▸ **EXERCISE BRIEF**:
Establish how many lines in the records below include the word "what"; respond with that number only.

-- DATASET RECORDS follows --

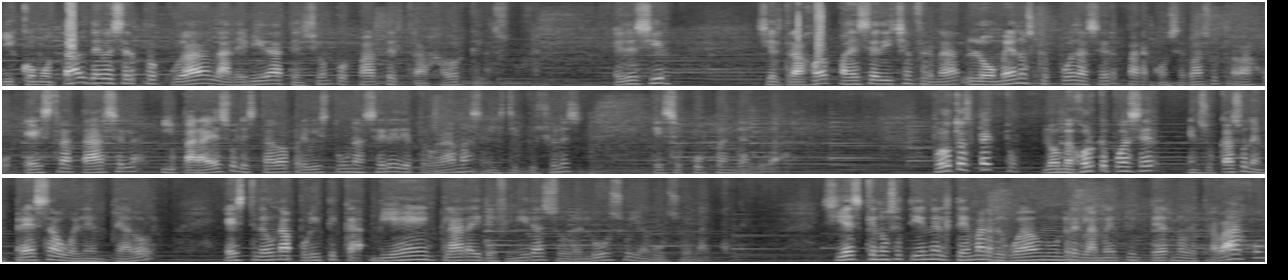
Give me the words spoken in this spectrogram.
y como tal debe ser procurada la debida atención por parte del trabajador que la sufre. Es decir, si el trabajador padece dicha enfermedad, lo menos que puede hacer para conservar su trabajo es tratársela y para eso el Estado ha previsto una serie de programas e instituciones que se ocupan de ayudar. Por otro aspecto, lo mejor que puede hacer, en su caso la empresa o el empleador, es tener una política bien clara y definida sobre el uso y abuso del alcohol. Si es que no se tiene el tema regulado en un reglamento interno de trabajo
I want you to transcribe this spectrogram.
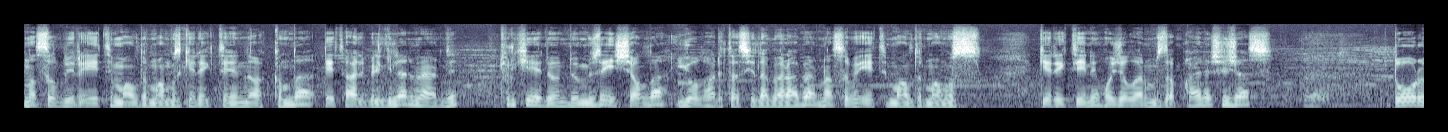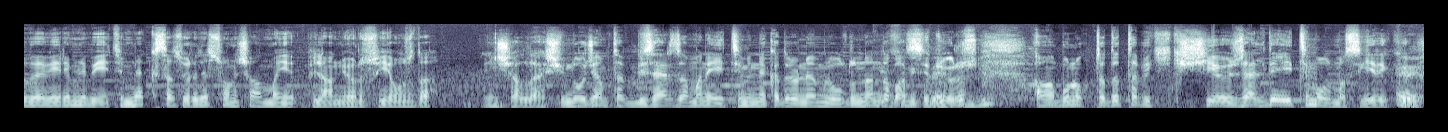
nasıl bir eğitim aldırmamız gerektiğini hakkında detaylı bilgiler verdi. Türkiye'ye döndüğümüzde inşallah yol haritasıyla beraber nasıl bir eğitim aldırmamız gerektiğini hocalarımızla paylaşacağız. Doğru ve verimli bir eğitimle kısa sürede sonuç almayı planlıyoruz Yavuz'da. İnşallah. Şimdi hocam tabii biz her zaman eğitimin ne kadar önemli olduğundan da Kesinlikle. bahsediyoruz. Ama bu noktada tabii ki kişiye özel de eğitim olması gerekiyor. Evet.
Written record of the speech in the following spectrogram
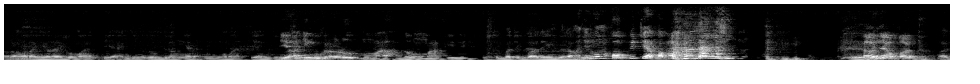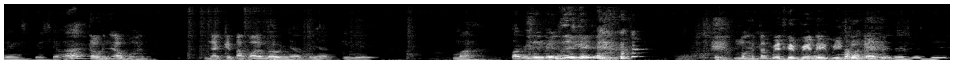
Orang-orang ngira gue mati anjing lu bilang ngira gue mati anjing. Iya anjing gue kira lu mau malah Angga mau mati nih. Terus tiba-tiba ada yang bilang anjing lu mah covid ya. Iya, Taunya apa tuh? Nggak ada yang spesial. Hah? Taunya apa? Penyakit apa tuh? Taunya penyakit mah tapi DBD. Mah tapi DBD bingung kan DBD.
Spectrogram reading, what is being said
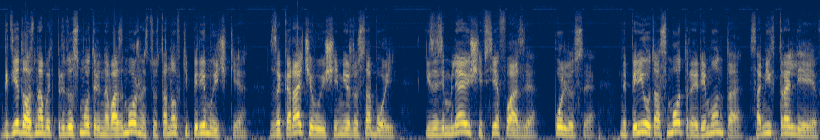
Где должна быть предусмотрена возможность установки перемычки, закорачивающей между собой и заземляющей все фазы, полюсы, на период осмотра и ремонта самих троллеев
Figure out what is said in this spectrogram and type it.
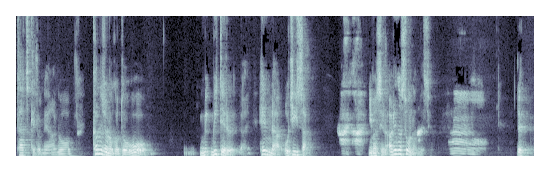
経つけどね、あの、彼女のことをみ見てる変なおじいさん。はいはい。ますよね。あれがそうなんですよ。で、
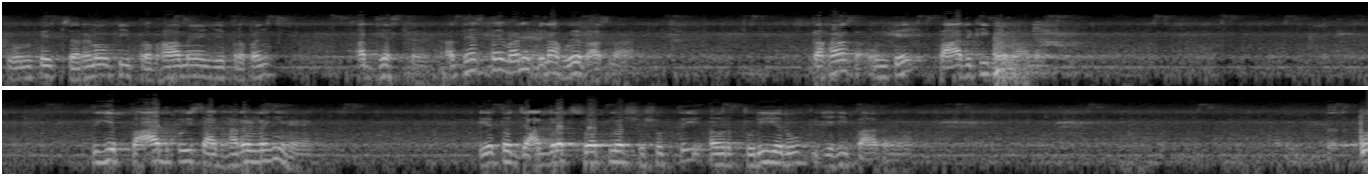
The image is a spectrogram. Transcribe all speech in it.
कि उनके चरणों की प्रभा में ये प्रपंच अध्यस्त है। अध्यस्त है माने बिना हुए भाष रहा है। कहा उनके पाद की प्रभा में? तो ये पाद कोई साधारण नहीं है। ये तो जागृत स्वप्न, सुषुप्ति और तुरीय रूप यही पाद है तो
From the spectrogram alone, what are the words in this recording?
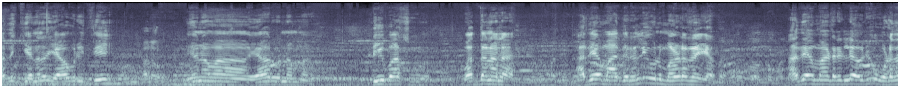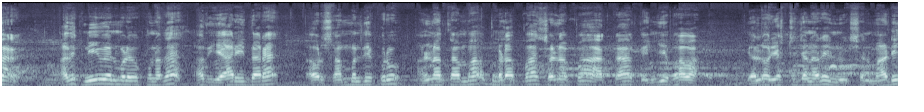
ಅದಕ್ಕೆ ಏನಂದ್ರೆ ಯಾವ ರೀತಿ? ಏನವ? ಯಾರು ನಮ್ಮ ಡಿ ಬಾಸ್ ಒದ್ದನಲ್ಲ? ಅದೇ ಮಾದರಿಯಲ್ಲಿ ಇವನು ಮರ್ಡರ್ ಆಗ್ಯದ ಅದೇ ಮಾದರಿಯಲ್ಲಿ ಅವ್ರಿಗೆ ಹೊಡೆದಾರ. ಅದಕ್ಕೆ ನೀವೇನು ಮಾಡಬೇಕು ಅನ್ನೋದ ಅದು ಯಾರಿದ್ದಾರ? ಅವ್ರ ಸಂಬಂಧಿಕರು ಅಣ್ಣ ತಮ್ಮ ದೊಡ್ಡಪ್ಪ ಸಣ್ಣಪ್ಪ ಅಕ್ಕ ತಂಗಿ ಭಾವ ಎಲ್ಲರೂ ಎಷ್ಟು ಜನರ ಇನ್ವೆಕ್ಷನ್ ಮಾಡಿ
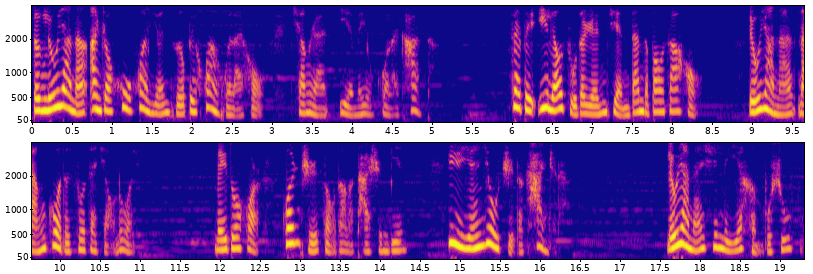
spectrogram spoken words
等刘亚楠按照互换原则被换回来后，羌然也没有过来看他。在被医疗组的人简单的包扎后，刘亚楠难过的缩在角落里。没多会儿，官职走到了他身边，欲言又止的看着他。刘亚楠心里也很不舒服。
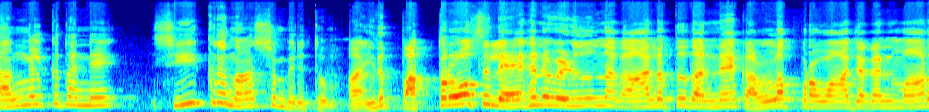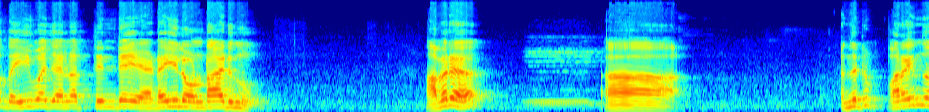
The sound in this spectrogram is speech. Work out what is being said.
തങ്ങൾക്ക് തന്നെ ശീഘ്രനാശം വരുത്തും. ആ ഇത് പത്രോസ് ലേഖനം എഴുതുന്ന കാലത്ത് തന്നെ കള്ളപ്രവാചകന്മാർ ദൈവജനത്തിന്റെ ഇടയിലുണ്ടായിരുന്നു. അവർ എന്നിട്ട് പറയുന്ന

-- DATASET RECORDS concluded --

▸ **RESPONSE TO THIS TASK**:
4